There are people who cannot think in images. They may not like to choose the path with imagery. There are people who like to be very strict mathematically; maybe it suits them to go with the repertory better. Let that be their fundamental way of doing it. So each one will choose the path that suits him the best, but he can borrow from other paths from time to time. Once your foundation is strong, you can reach across and get something. But make your foundation pretty strong in what you are doing; in your method. Each one has to choose, it is completely homeopathic there as well, completely individualistic. I don't think one is right and the other is wrong.
You asked me about the controversy between so-called fundamentalists and innovators. This division between one and the other is the most basic problem of the human being. The human being in general is always split up between this and that. Am I this or am I that? Am I the God or am I the Devil? Am I good or am I bad? Am I selfish or am I selfless? Am I black or am I white? Am I West or am I East? Am I a man or am I a woman? Constantly in the human history there is always a division. But the truth is that above and beyond this division there is one. There is no two. You are this and that. You need to be both fundamentalist and innovator.
In the mind of every fundamentalist there is an innovator and in the mind of every innovator there is a fundamentalist. They are two essential parts of the human being. You need to have your house and you need to go out too. There is no point asking, "Are you going to be in your house or are you going to be out of your house?" No-ho-ho!! Doesn't happen! You need to be in your house and you need to go out too. So I don't know if I am an innovator or a fundamentalist. I think I am both and I think all of us are both.

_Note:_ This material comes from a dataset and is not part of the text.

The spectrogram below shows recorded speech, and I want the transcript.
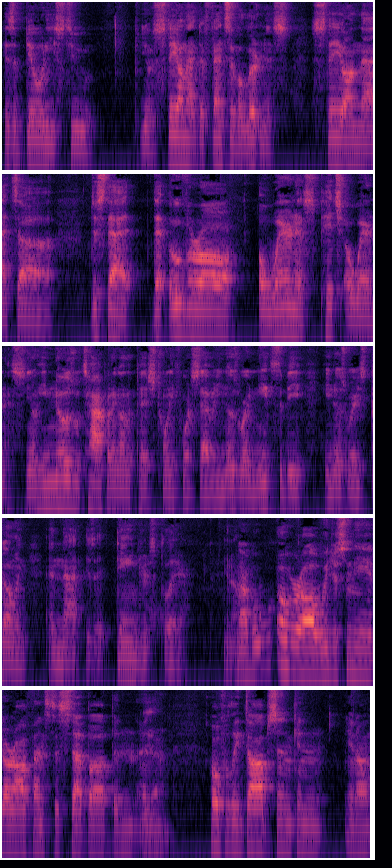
his abilities to you know stay on that defensive alertness, stay on that, uh, just that that overall awareness, pitch awareness. You know, he knows what's happening on the pitch twenty four seven. He knows where he needs to be. He knows where he's going, and that is a dangerous player. You know. No, but overall, we just need our offense to step up, and, and Yeah. hopefully Dobson can, you know,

If we deny one part of us, then there is the division. I think I am both man and woman. I am both left brained and right brained. I am materialistic and spiritual, a scientist and an artist, a human and an animal, a child and an adult, selfish and selfless. I am both sides of every coin. In the same way, I think I am both innovator and fundamentalist. We should accept that both the sides are going to "be" and both are right. So it's not "you or me" it's "you and me" and it's "me and me" also. It's all within us. In my understanding of homeopathy, when you fight something outside of you, you actually fight something inside of you.